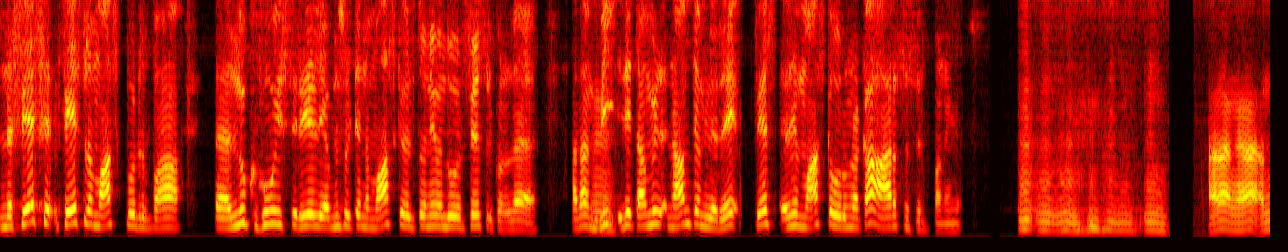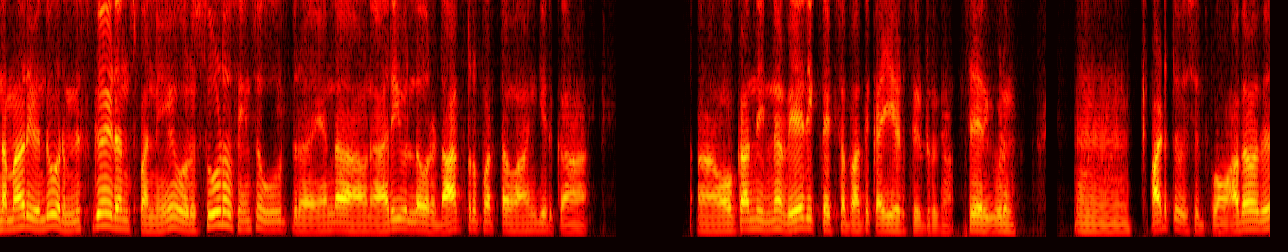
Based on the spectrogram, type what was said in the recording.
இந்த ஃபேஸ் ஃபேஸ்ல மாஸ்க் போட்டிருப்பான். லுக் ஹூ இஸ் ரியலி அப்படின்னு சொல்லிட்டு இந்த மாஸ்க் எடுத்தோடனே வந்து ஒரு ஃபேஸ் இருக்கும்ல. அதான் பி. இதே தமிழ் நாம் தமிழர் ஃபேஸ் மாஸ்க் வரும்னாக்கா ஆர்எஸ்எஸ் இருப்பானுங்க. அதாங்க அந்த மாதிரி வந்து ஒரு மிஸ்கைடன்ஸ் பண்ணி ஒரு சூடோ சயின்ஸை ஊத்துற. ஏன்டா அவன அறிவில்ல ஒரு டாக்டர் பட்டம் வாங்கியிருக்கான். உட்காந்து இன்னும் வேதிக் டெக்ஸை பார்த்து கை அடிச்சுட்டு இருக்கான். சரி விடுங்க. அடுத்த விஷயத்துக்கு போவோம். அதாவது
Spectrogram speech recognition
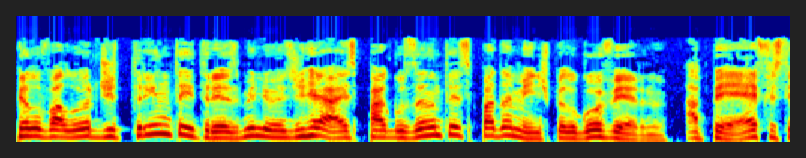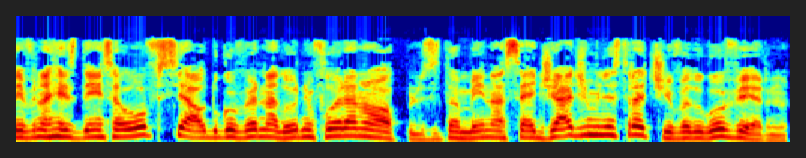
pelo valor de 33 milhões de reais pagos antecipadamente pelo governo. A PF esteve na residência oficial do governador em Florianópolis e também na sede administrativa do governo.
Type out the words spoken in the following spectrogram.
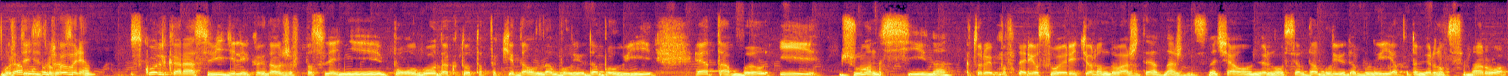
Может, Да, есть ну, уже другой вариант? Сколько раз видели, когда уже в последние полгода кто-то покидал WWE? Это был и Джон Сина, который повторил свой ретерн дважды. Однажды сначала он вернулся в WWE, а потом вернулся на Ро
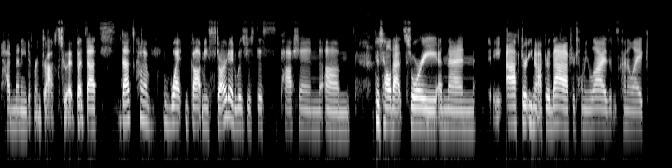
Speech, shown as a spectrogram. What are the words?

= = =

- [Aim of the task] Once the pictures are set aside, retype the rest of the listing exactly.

- [Solution for this task]
Based on the spectrogram, type what was said in the recording.
இந்த ஃபேஸ் ஃபேஸ்ல மாஸ்க் போட்டிருப்பான். லுக் ஹூ இஸ் ரியலி அப்படின்னு சொல்லிட்டு இந்த மாஸ்க் எடுத்தோடனே வந்து ஒரு ஃபேஸ் இருக்கும்ல. அதான் பி. இதே தமிழ் நாம் தமிழர் ஃபேஸ் மாஸ்க் வரும்னாக்கா ஆர்எஸ்எஸ் இருப்பானுங்க. அதாங்க அந்த மாதிரி வந்து ஒரு மிஸ்கைடன்ஸ் பண்ணி ஒரு சூடோ சயின்ஸை ஊத்துற. ஏன்டா அவன அறிவில்ல ஒரு டாக்டர் பட்டம் வாங்கியிருக்கான். உட்காந்து இன்னும் வேதிக் டெக்ஸை பார்த்து கை அடிச்சுட்டு இருக்கான். சரி விடுங்க. அடுத்த விஷயத்துக்கு போவோம். அதாவது
Spectrogram speech recognition
pelo valor de 33 milhões de reais pagos antecipadamente pelo governo. A PF esteve na residência oficial do governador em Florianópolis e também na sede administrativa do governo.
Type out the words spoken in the following spectrogram.
Может, Да, есть ну, уже другой вариант? Сколько раз видели, когда уже в последние полгода кто-то покидал WWE? Это был и Джон Сина, который повторил свой ретерн дважды. Однажды сначала он вернулся в WWE, а потом вернулся на Ро
Speech, shown as a spectrogram. What are the words?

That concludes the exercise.